__Provided records__

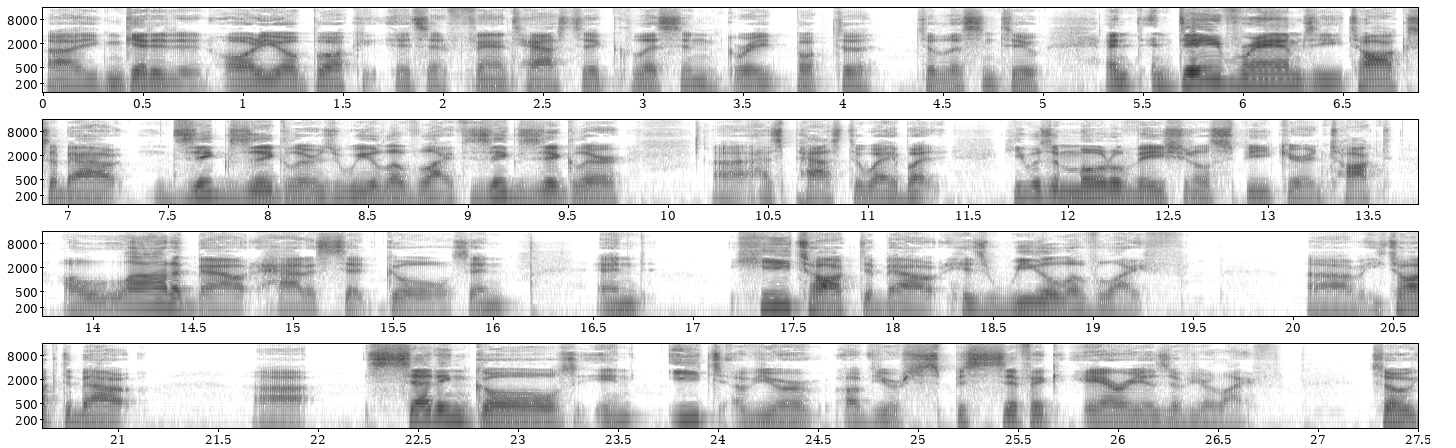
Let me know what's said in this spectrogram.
Uh, you can get it in audio book. It's a fantastic listen, great book to to listen to. And, and Dave Ramsey talks about Zig Ziglar's Wheel of Life. Zig Ziglar uh, has passed away, but he was a motivational speaker and talked a lot about how to set goals. And and he talked about his wheel of life. Um, he talked about uh, setting goals in each of your of your specific areas of your life. So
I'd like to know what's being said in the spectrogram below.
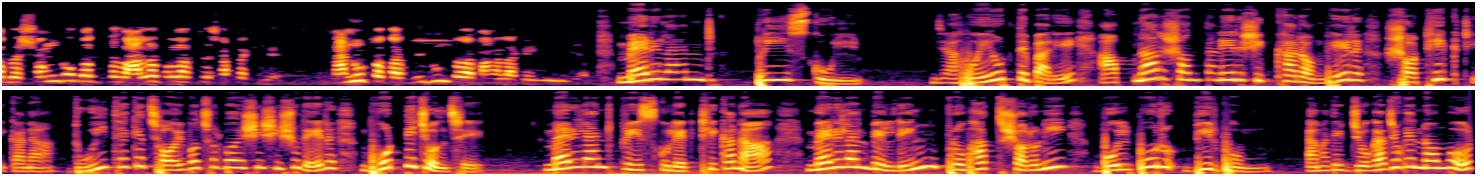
হবে সংঘবদ্ধ হবে আলো পলাশের সাপেক্ষে। নানু তথা বীরভূম তথা বাংলাকে এগিয়ে নিয়ে যাব। ম্যারিল্যান্ড প্রি স্কুল যা হয়ে উঠতে পারে আপনার সন্তানের শিক্ষারম্ভের সঠিক ঠিকানা। দুই থেকে ছয় বছর বয়সী শিশুদের ভর্তি চলছে। ম্যারিল্যান্ড প্রি স্কুলের ঠিকানা ম্যারিল্যান্ড বিল্ডিং, প্রভাত সরণি, বোলপুর, বীরভূম। আমাদের যোগাযোগের number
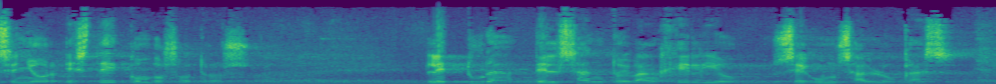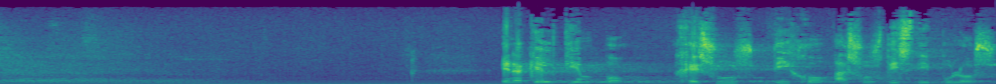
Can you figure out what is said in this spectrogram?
Señor esté con vosotros. Lectura del Santo Evangelio según San Lucas. En aquel tiempo Jesús dijo a sus discípulos,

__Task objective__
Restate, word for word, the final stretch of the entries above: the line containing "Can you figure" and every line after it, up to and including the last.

__Problem solution__
Can you figure out what is said in this spectrogram?
Señor esté con vosotros. Lectura del Santo Evangelio según San Lucas. En aquel tiempo Jesús dijo a sus discípulos,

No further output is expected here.